Figure 1.6 Top Hazard Mitigation Priorities Rank Mitigation Action All Jurisdictions 1 Continue to add needed infrastructure to mitigate flood damage. 2 Train personnel as weather spotters. 3 Maintain or consider NFIP membership as required. Dubuque County 1 Develop Emergency Alert Notification Systems for vulnerable unincorporated areas of Dubuque County (i.e. text alert, email, voice recording, etc.) to notify residents of pending/possible disasters.

Estimated Cost

Completion Date

Participating Jurisdictions

Unknown

Ongoing

ALL

Staff Time Unknown

Ongoing Ongoing

ALL ALL

Unknown

Long Term

UC/EMC, CSO

10


DUBUQUE COUNTY SMART PLAN

Hazard Mitigation Figure 1.6 Top Hazard Mitigation Priorities Rank Mitigation Action

Estimated Cost

Completion Date

2

$5,000

Ongoing

Participating Jurisdictions UC/Zoning

$1,000

Ongoing

UC/CSO, EMC

NA

Ongoing

Asbury/City Council

NA

Ongoing

Asbury/Fire Dept

$12,600/yr

Ongoing

Asbury/Public Works

$0

Ongoing

$38,000

Ongoing

Cascade/Public Works Director Cascade/City Administrator

$2,500

Ongoing

Cascade/Public Works Director

$1,000/ Anually

Ongoing

Dubuque/ EMA/ Public Works

$1.25 million annually

Ongoing

$2,000/ Annually

Ongoing

Dubuque/ Public Works/ Airport Dubuque/ Public Works/ Police/ Parking

$30-$40K

Short Term

3

Continue to enforce the Floodplain Ordinances and monitor all construction activities that are located in or near a floodplain. Maintain an evacuation plan as referenced out of the Comprehensive Emergency Management Plan (CEMP).

Asbury 1 Continue to use City Hall as a storm shelter and to consider the building of a safe room in conjunction with any new city building projects for the safety of current and future Asbury citizens. 2 Continue to make the Fire Station available as a shelter space to persons in need on a temporary basis during periods of extreme heat. 3 Continue to keep all seven backup generators in good repair and available. Cascade 1 Install electrical distribution lines underground. 2

Secure and place two new outdoor weather warning sirens to be strategically placed in the community. 3 Continue to maintain and operate current outdoor weather warning system. Dubuque 1 Continue to maintain and update City’s severe weather plan and winter weather plan on an annual basis. 2 Continue to remove snow and ice from City streets, airport parking and City-owned parking lots per the snow and ice control plans. 3 Continue maintenance review and enforcement of snow removal regulations and updating the ordinance regarding on-street parking following a snow event. Dyersville 1 Project Ranking Incomplete 2 3 Epworth 1 Oversee completion of 2 storm water studies to

11

Epworth/ Mayor


DUBUQUE COUNTY SMART PLAN

Hazard Mitigation Figure 1.6 Top Hazard Mitigation Priorities Rank Mitigation Action

2 3

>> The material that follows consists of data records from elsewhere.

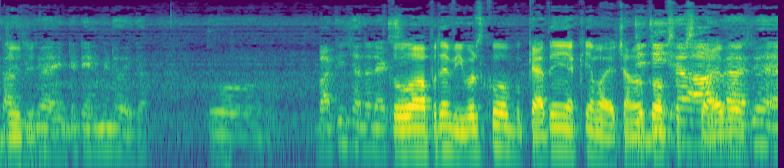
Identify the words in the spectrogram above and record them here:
काफ़ी जो। है एंटरटेनमेंट होएगा तो बाकी let's तो आप अपने व्यूवर्स को कह दें कि हमारे चैनल को आप सब्सक्राइब आप जो है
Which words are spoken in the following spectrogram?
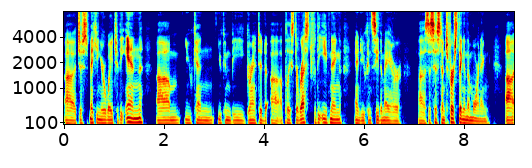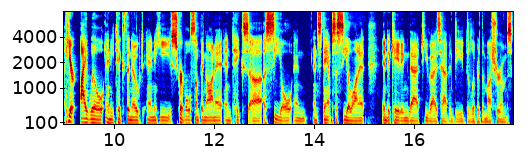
uh, just making your way to the inn, um, you can you can be granted uh, a place to rest for the evening, and you can see the mayor's assistant first thing in the morning. Uh, here, I will, and he takes the note and he scribbles something on it and takes uh, a seal and and stamps a seal on it, indicating that you guys have indeed delivered the mushrooms.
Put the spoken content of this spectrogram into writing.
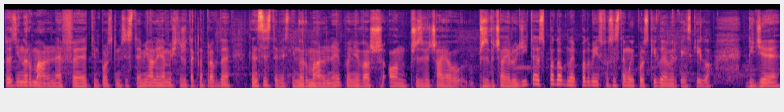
To jest nienormalne w e, tym polskim systemie, ale ja myślę, że tak naprawdę ten system jest nienormalny, ponieważ on przyzwyczajał, przyzwyczaja ludzi i to jest podobne, podobieństwo systemu i polskiego i amerykańskiego, gdzie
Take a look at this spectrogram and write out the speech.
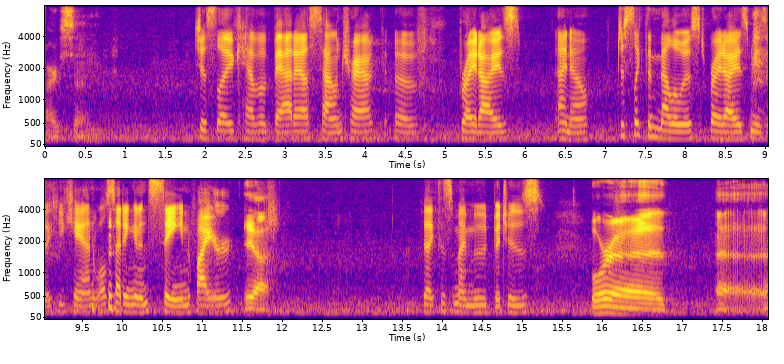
Arson. just like have a badass soundtrack of Bright Eyes. I know. Just like the mellowest Bright Eyes music you can while setting an insane fire. Yeah. Be like, this is my mood, bitches. Or uh, uh,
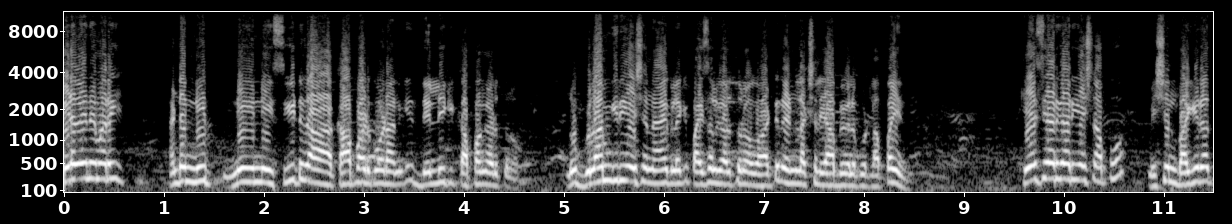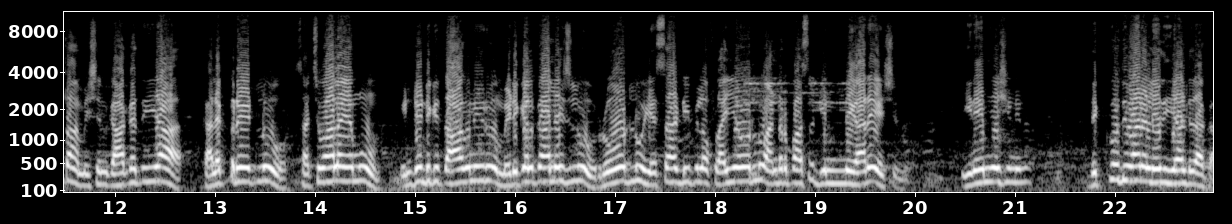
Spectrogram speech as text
ఏడవైనా మరి? అంటే నీ నీ నీ సీటుగా కాపాడుకోవడానికి ఢిల్లీకి కప్పం కడుతున్నావు. నువ్వు గులాంగిరి చేసిన నాయకులకి పైసలు కడుతున్నావు కాబట్టి రెండు లక్షల యాభై వేల కోట్ల అప్పు అయింది కేసీఆర్ గారు చేసిన అప్పు మిషన్ భగీరథ మిషన్ కాకతీయ కలెక్టరేట్లు సచివాలయము ఇంటింటికి తాగునీరు మెడికల్ కాలేజీలు రోడ్లు ఎస్ఆర్డీపీలో ఫ్లైఓవర్లు అండర్ పాస్లు గిన్నెగానే చేసిండు. ఈయన ఏం చేసిండు? దిక్కు దివాన లేదు ఇవాళ దాకా.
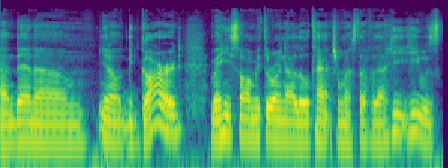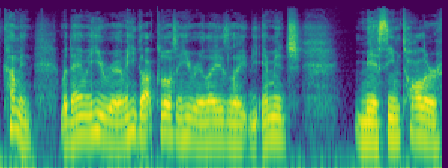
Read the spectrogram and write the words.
and then, um, you know, the guard, when he saw me throwing that little tantrum and stuff like that, he, he was coming. But then when he re- when he got close and he realized like the image may seem taller,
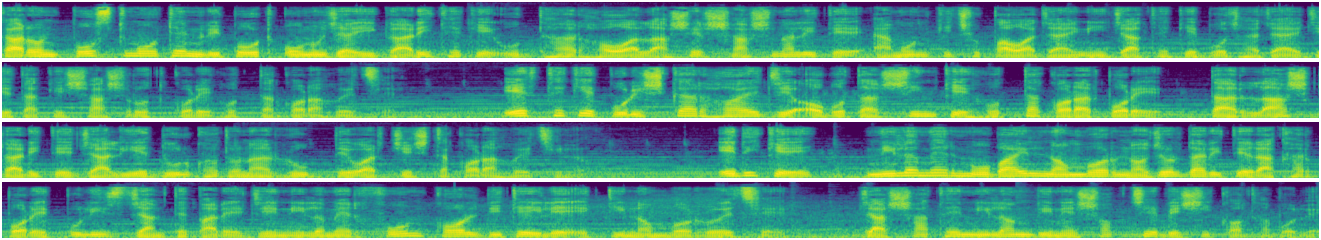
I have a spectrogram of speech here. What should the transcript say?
কারণ পোস্টমর্টেম রিপোর্ট অনুযায়ী গাড়ি থেকে উদ্ধার হওয়া লাশের শ্বাসনালীতে এমন কিছু পাওয়া যায়নি যা থেকে বোঝা যায় যে তাকে শ্বাসরোধ করে হত্যা করা হয়েছে। এর থেকে পরিষ্কার হয় যে অবতার সিংকে হত্যা করার পরে তার লাশ গাড়িতে জ্বালিয়ে দুর্ঘটনার রূপ দেওয়ার চেষ্টা করা হয়েছিল। এদিকে, নীলমের মোবাইল নম্বর নজরদারিতে রাখার পরে পুলিশ জানতে পারে যে নীলমের ফোন কল ডিটেইলে একটি নম্বর রয়েছে, যার সাথে নীলম দিনে সবচেয়ে বেশি কথা বলে।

examine concerns in the northwest and southwest quadrants of the city. Implement mitigation actions recommended as result of storm water studies. Evaluate generator needs for mobility to service lift station.

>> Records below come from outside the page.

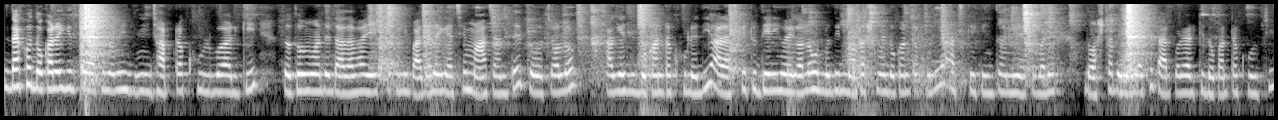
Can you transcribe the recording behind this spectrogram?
দেখো দোকানে কিন্তু এখন আমি ঝাপটা খুলবো আর কি। তো তোমাদের দাদাভাই একটুখানি বাজারে গেছে মাছ আনতে। তো চলো আগে যে দোকানটা খুলে দিই। আর আজকে একটু দেরি হয়ে গেল, অন্যদিন নটার সময় দোকানটা খুলি। আজকে কিন্তু আমি একেবারে দশটা বেজে গেছে, তারপরে আর কি দোকানটা খুলছি।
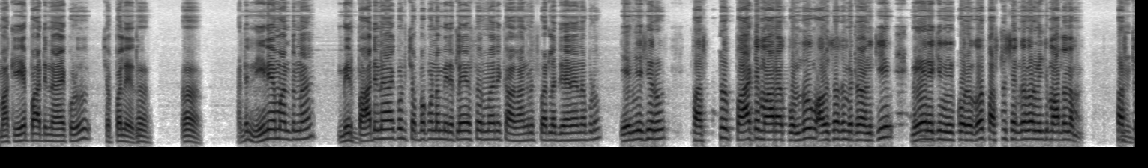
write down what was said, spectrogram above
మాకు ఏ పార్టీ నాయకుడు చెప్పలేదు. అంటే నేనేమంటున్నా? మీరు పార్టీ నాయకుడు చెప్పకుండా మీరు ఎట్లా చేస్తారు మరి? కాంగ్రెస్ పార్టీలో జాయిన్ అయినప్పుడు? ఏం చేశారు ఫస్ట్ పార్టీ మారకముందు అవిశ్వాసం పెట్టడానికి మేయర్కి నీకోడు ఫస్ట్ శంకర్ గౌడ్ నుంచి మాట్లాడినాం. ఫస్ట్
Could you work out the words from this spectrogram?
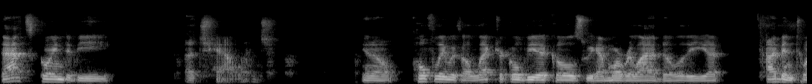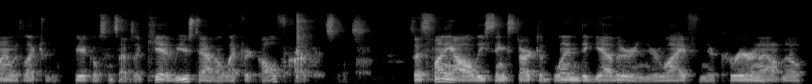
that's going to be a challenge you know, hopefully with electrical vehicles, we have more reliability. I, I've been toying with electric vehicles since I was a kid. We used to have an electric golf cart business. So it's funny how all these things start to blend together in your life and your career. And I don't know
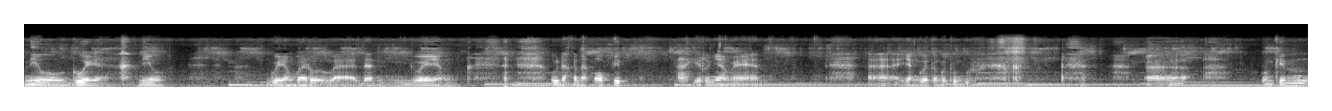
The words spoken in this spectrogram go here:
New gue ya New Gue yang baru Dan gue yang Udah kena covid Akhirnya men. Uh, Yang gue tunggu-tunggu. Uh, Mungkin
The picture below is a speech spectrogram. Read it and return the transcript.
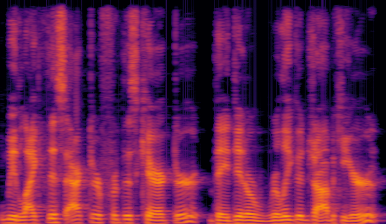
we liked this actor for this character. They did a really good job here.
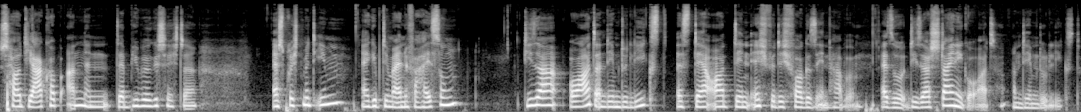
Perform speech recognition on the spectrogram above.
schaut Jakob an in der Bibelgeschichte. Er spricht mit ihm, er gibt ihm eine Verheißung dieser Ort, an dem du liegst, ist der Ort, den ich für dich vorgesehen habe. Also dieser steinige Ort, an dem du liegst.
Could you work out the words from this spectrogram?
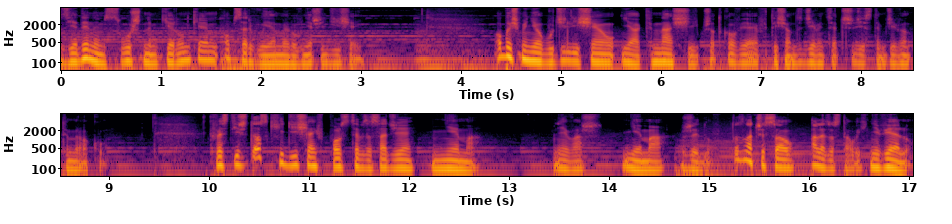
z jedynym słusznym kierunkiem obserwujemy również i dzisiaj. Obyśmy nie obudzili się jak nasi przodkowie w 1939 roku. Kwestii żydowskiej dzisiaj w Polsce w zasadzie nie ma, ponieważ nie ma Żydów. To znaczy są, ale zostało ich niewielu.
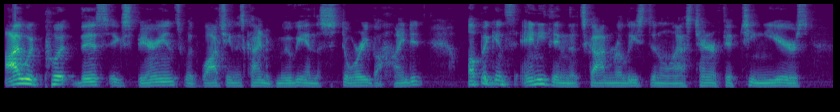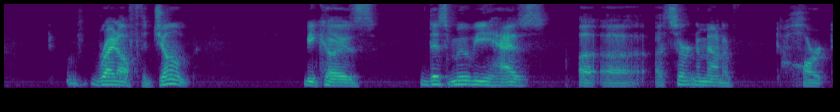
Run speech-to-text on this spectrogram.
I would put this experience with watching this kind of movie and the story behind it up against anything that's gotten released in the last 10 or 15 years right off the jump because this movie has a, a, a certain amount of heart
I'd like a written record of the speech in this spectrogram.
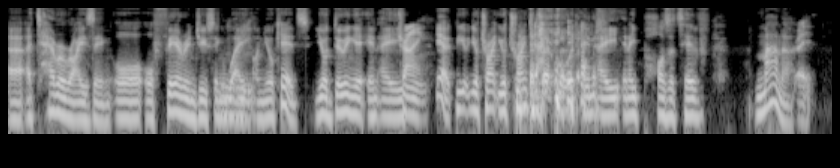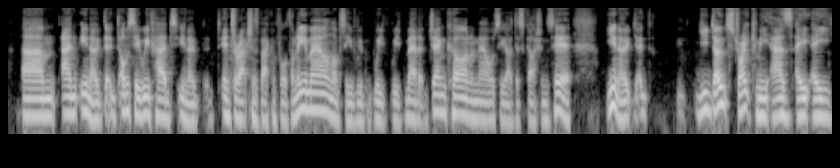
uh, a terrorizing or or fear inducing way Mhm. on your kids. You're doing it in a trying yeah you- you're trying you're trying to put forward in a in a positive manner right um, and you know, obviously we've had you know interactions back and forth on email, and obviously we've we've, we've met at Gen Con, and now obviously our discussions here. You know, you don't strike me as a a,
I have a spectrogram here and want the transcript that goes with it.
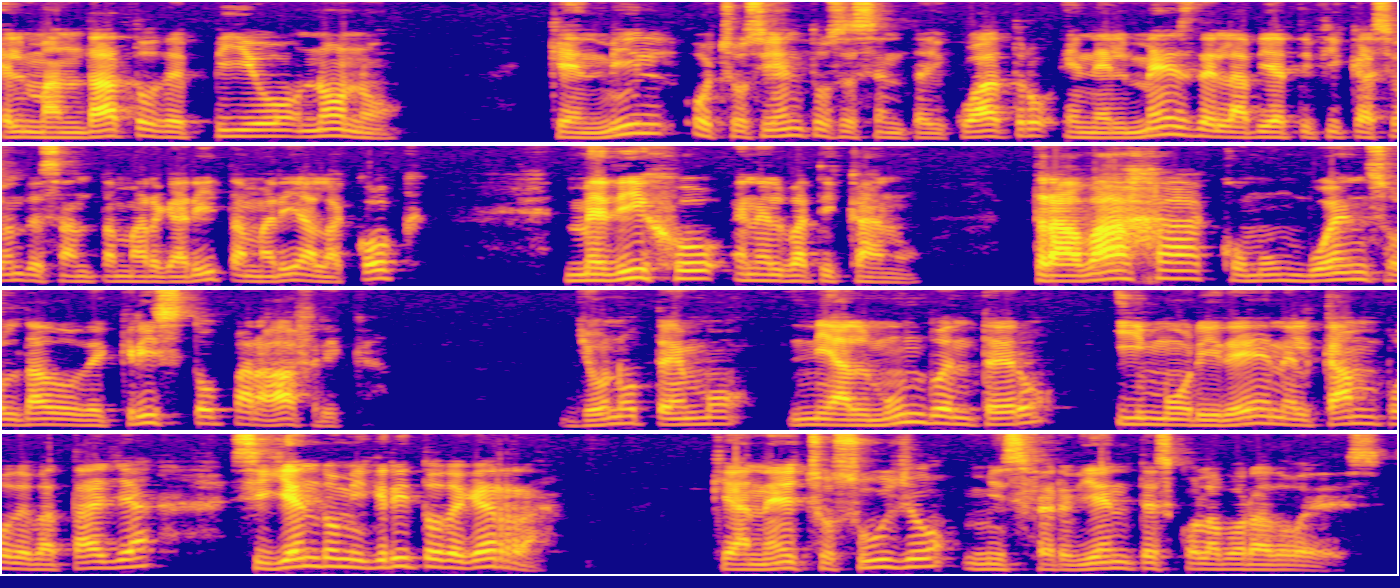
el mandato de Pío IX, que en 1864, en el mes de la beatificación de Santa Margarita María Lacoque, me dijo en el Vaticano, Trabaja como un buen soldado de Cristo para África. Yo no temo ni al mundo entero y moriré en el campo de batalla siguiendo mi grito de guerra, que han hecho suyo mis fervientes colaboradores.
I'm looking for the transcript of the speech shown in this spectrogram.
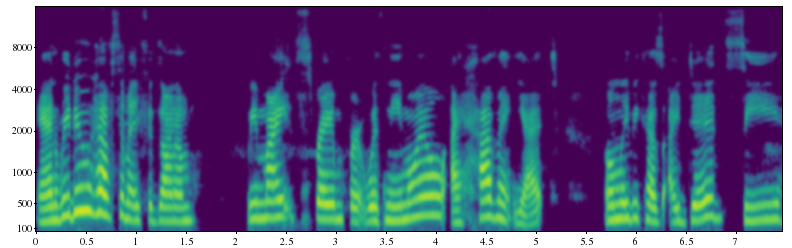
and we do have some aphids on them. We might spray them for, with neem oil. I haven't yet, only because I did see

Farley 1 Upgrade city storm sewer system to prevent future residential, business and city infrastructure flood damage. 2 Protect Waste Water Treatment Center from Flooding by developing a retention/detention area to the SW of the WWTP. Create a retention/detention area to the SE of the WWTP with a bypass storm water pipe. 3 Purchase and install a tornado warning siren in northeast section of city near school and park. Peosta 1 Provide storm drainage between Tennis Lane and Kapp Drive. 2 Continue to participate in the 28E Agreement with the City of Peosta and Centralia/Peosta Fire Department for fire protection. 3 Install Knox Boxes for all industrial and commercial buildings including schools.

Estimated Cost

Completion Date

Participating Jurisdictions & City Clerk

Unknown

Long Term

$9,000

Short Term

Epworth/ Mayor & City Council Epworth/ Public Works

$500,000

Long Term

Farley/Public Works

$100,000

Long Term

Farley/Public Works

$7,500

Short Term

Farley/Mayor & CC

$50,000

Sept. 2012

$0

Ongoing

$5,000

Ongoing

Peosta/PW/City Council Peosta/City Council/Fire Department Peosta/City Council/Fire Dept.

12


Hazard Mitigation